Commentary

Previous research has shown that decreasing the length of antibiotic therapy can slow development of resistance in respiratory pathogens.2 In the present study, sputum cultures were rarely collected in the emergency department, and most patients received at least one dose of an antibiotic before one was obtained. This was unfortunate since negative or nondiagnostic sputum cultures often led to unnecessarily broad spectrum antibiotic therapy for longer than was clinically needed. The narrowing of antibiotics in patients with positive culture results increased by 47% in the intervention group. This finding along with shortening antibiotic duration has the potential to both decrease the emergence of resistance and minimize antibiotic adverse events.

The study was limited in several ways. First, it was conducted at a single center and had a small number of patients. Second, patients might not have taken the antibiotics they were prescribed at discharge, which could have impacted the 30-day readmission rate. Third, the intervention period occurred shortly after the H1N1 influenza pandemic, which could have affected the rates of admission for CAP, severity of illness, type of bacterial pathogens, and the practice behaviors of the physicians. Finally, the institution had an experienced antibiotic stewardship program so the results might not be generalizable to other institutions. Although the authors comment on the rates of CDI in the pre- and intervention periods, the small number of patients (3 and 1, respectively) do not allow for the assumption of causality.

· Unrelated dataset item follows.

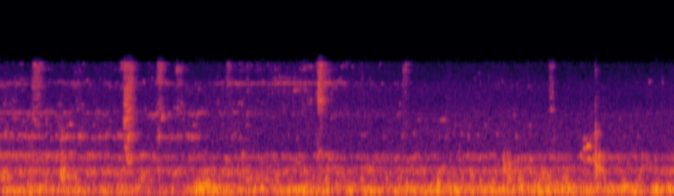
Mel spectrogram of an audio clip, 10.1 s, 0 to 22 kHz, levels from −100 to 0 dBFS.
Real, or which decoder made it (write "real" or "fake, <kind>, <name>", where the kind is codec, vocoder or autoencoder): real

In conclusion, this study demonstrates that it is possible for antibiotic stewardship interventions to make a notable impact on the treatment of CAP. Future guidelines on CAP should continue to emphasize shorter treatment courses to minimize the ongoing threat of antibiotic resistance.

References

1. Mandell LA, et al. Infectious Diseases Society of America/American Thoracic Society consensus guidelines on the management of community-acquired pneumonia in adults. Clin Infect Dis 2007;44(Suppl 2):S27-72.

2. Albrich WC, et al. Antibiotic selection pressure and resistance in Streptococcus pneumoniae and Streptococcus pyogenes. Emerg Infect Dis 2004;10:514-517.